Some of the points highlighted in this regard were the tragedy that supposes the fact that critical networks often go behind those that defend the status quo, and the performative dimension of the responses to the austerity as a way of generating alternatives. This last question, addressed by Leandro Minuchin, from the University of Manchester, posit the potentialities of self-managed initiatives and solidarity networks in action for the provision of services in a context of austerity and social emergency from a communitarian basis.
Another point in this regard was the need for stressing the links among social movements, social initiatives, citizens and new alternative governments. This idea was closely related to a third central debate: the challenges for the new local governments for building alternatives to austerity. Joan Subirats framed this discussion focusing his analysis on the impact achieved by emerging parties, evaluating the case of the Barcelona City Council. He underlined the challenges of new formations such as Barcelona en Comú, a formation that, coming from a process of mobilisation, managed to win the municipal elections in 2015. Subirats highlighted the need to strengthen the sovereignties of proximity and the ability to promote popular construction from the commons, without falling into processes of systematic re-municipalisation. Instead, he advocated for searching different possible options that range from the traditional public service to the idea of co-production to ensure the universal delivery of quality services.
Adding to the third debate, the interventions by new institutional representatives bringing out the contradictions when passing from the street to the Mayor’s Office, the limitations of the institutional strategy, and the difficulties that entail the relationship with other levels of the State Administration. Other questions were related to the need to settle the political decision processes with what we could call a new type of civil servants and the need to train new officers while coexisting with the previous ones. For his part, Ricard Vilaregut brought up the limits that these new governments have at the time of breaking with the inherit clientelistic relationship that the previous governments had with some social organisations and private entities. Finally, Ismael Blanco, from the Autonomous University of Barcelona, insisted on the need for these new formations to carry out flagship policies in order to give direction and symbolic power to these new local governments.

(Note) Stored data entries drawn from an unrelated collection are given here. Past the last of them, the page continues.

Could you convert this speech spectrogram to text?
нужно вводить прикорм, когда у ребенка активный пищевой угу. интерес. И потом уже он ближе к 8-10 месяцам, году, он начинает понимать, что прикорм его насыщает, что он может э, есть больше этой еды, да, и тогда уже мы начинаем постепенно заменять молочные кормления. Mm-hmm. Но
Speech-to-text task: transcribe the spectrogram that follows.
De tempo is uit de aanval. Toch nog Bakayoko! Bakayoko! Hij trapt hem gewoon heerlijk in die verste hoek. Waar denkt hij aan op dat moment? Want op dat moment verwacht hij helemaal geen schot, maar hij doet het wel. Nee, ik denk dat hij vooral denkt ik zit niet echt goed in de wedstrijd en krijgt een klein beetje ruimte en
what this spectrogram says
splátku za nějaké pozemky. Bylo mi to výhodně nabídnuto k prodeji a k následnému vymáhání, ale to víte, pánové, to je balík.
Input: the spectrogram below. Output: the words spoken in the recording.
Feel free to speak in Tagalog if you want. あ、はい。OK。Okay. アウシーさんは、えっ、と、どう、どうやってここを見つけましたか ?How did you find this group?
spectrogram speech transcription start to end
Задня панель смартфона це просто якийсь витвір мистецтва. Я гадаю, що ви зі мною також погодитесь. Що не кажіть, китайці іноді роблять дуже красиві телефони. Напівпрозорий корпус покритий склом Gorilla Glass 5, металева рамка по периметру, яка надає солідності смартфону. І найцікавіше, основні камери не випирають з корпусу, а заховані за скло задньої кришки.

The seminar provided an open space for actors from different background to share their experiences and perspectives, and proved the need for a common space of reflexion to move forward in the field of the alternative ways of governance under austerity.

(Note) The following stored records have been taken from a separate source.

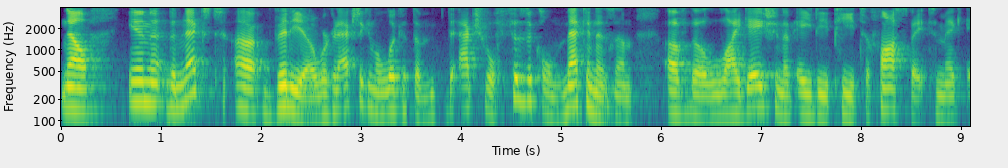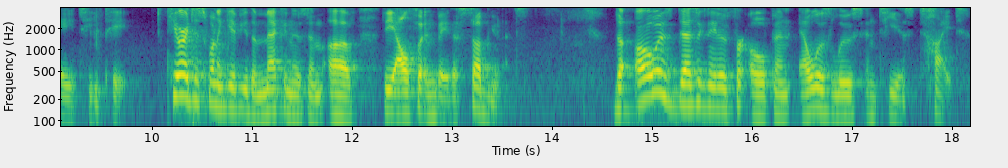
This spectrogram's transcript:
Now, in the next uh, video, we're actually going to look at the, the actual physical mechanism of the ligation of ADP to phosphate to make ATP. Here I just want to give you the mechanism of the alpha and beta subunits. The O is designated for open, L is loose, and T is tight.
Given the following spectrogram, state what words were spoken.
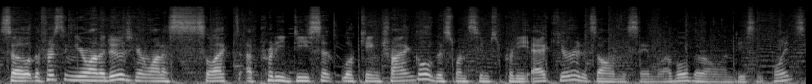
so the first thing you want to do is you're going to want to select a pretty decent looking triangle. This one seems pretty accurate. It's all on the same level. They're all on decent points.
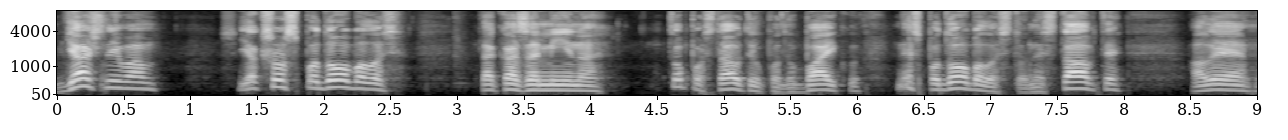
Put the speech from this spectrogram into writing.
вдячний вам. Якщо сподобалось така заміна, то поставте вподобайку. Не сподобалось, то не ставте. Але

Dr Mercè Cortina-Oriol is postdoctoral researcher of the Basque Government and CURA fellow. Form January 2017 she will be an Early Career Academic Fellow in the Department of Politics and Public Policy at the DMU.